Once the line containing "Mel spectrogram, levels from −80 to −2 dBFS." is found in the entries below, restate it and each following line word for word, stopping after the line containing "Low-pass, real or".

━━━ Material for this exercise ━━━

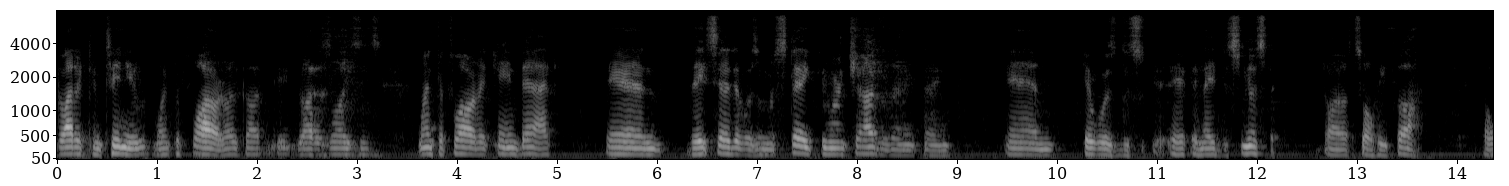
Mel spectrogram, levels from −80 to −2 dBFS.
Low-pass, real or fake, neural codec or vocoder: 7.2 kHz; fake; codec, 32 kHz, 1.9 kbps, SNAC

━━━
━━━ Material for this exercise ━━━

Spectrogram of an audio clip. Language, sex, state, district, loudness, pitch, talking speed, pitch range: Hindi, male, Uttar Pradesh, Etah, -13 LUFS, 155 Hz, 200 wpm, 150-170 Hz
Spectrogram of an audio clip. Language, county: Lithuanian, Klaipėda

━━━
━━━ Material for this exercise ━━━

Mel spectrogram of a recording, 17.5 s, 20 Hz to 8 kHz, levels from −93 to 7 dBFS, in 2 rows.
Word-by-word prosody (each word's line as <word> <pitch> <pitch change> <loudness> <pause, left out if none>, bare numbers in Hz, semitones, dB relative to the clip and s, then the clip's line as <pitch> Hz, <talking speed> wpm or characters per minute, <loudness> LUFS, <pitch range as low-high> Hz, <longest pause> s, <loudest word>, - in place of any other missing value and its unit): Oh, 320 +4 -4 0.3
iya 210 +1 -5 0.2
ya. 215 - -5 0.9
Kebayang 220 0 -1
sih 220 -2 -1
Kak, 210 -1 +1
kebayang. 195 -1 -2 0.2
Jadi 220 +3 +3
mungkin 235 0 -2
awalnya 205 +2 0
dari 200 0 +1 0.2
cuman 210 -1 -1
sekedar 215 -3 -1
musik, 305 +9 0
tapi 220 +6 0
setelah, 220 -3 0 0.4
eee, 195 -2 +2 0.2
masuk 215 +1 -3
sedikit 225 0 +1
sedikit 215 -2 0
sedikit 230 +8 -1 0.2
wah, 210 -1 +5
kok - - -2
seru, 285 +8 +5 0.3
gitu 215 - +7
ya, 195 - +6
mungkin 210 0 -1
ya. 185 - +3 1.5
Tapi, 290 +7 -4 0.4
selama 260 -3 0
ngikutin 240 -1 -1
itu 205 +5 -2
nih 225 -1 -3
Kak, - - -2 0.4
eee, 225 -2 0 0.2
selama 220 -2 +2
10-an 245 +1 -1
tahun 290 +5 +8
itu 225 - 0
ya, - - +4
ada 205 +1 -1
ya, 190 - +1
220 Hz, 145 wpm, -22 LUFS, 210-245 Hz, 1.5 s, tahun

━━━

• **Answer box**:
Mel spectrogram, levels from −80 to −2 dBFS.
Low-pass, real or fake, neural codec or vocoder: 7.2 kHz; fake; codec, 32 kHz, 1.9 kbps, SNAC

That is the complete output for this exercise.